    This study steps outside the dominant supervisor-centric approach to organizational justice to examine the impact of peer officers on both procedural justice and injustice in officer–citizen interactions. Recent scandals over the failure of officers to not intercede or object to a colleague’s misconduct has led to a growing policy and research interest in peer influence, training, and intervention programs. A structural equation modeling analysis on a cross-national survey of officers decomposed the direct and indirect effects of peer procedural justice (PPJ) on anticipated officer just and unjust interactions with the public. The study’s finding that PPJ has a greater impact than supervisory procedural justice on officer anticipated just and unjust behavior suggests that policing studies should expand the modeling of organizational justice to include the role of interactions with peer officers. The outcome also adds to the nascent research seeking to better understand how peer-level interventions can promote procedurally just policing.
  • Item
    Are LARC Users Less Likely to Use Condoms? An Analysis of U.S. Women Initiating LARC in 2008–2018
    (Women's Health Issues, 2022-06-21) Eeckhaut, Mieke C. W.; Fitzpatrick, Katie
    Introduction: Public health professionals have raised concern that increased use of long-acting reversible contraceptives (LARC) could raise women's risk for sexually transmitted infections (STIs), because LARC's superior pregnancy protection may decrease women's motivation to use a barrier method for supplemental pregnancy prevention. This study uses population-based data to examine whether condom use is lower, particularly among young women who are at increased STI risk, after initiating LARC versus moderately effective methods. Methods: With the 2011–2019 data files of the National Survey of Family Growth, we examine the percent of sexually active months with condom use in the year after LARC or moderately effective method initiation for a nationally representative sample of 2,018 women aged 15–44 years. Multinomial logistic models regressed condom use on method type and age group, as well as their interaction, while adjusting for key confounders. Results: The unadjusted likelihood of any condom use is substantially lower among women who initiated LARC versus moderately effective methods (12% vs. 37%), and this difference is greater among younger versus older women. After accounting for differences in women's reproductive and sociodemographic profiles, however, a statistically significant difference in condom use by method initiated remains only for those aged 20–34 years.

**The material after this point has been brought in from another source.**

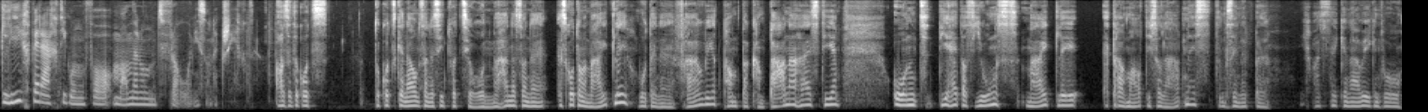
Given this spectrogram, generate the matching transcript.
Gleichberechtigung von Männern und Frauen in so eine Geschichte? Also da geht es da geht's genau um so eine Situation. Wir haben so eine, es geht um ein Mädchen, wo eine Frau wird, Pampa Campana heißt die. Und die hat als junges Mädchen ein traumatisches Erlebnis. Wir sind etwa, ich weiß es nicht genau, irgendwo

Conclusions: Crude estimates suggest that condom use is lower after initiating LARC versus moderately effective methods, especially among young women. After accounting for the confounding effects of LARC users’ distinct profiles—particularly in terms of parity and teenage childbearing—the difference is decreased overall and no longer significant for adolescent women. Overall results indicate a need for new STI prevention strategies and policies that emphasize the importance of dual prevention for LARC users at risk of STIs.
Copyright: Please look at individual material in order to see what the copyright and licensing terms are. Some material may be available for reuse under a Creative Commons license; other material may be the copyright of the individual author(s) or the publisher of the journal.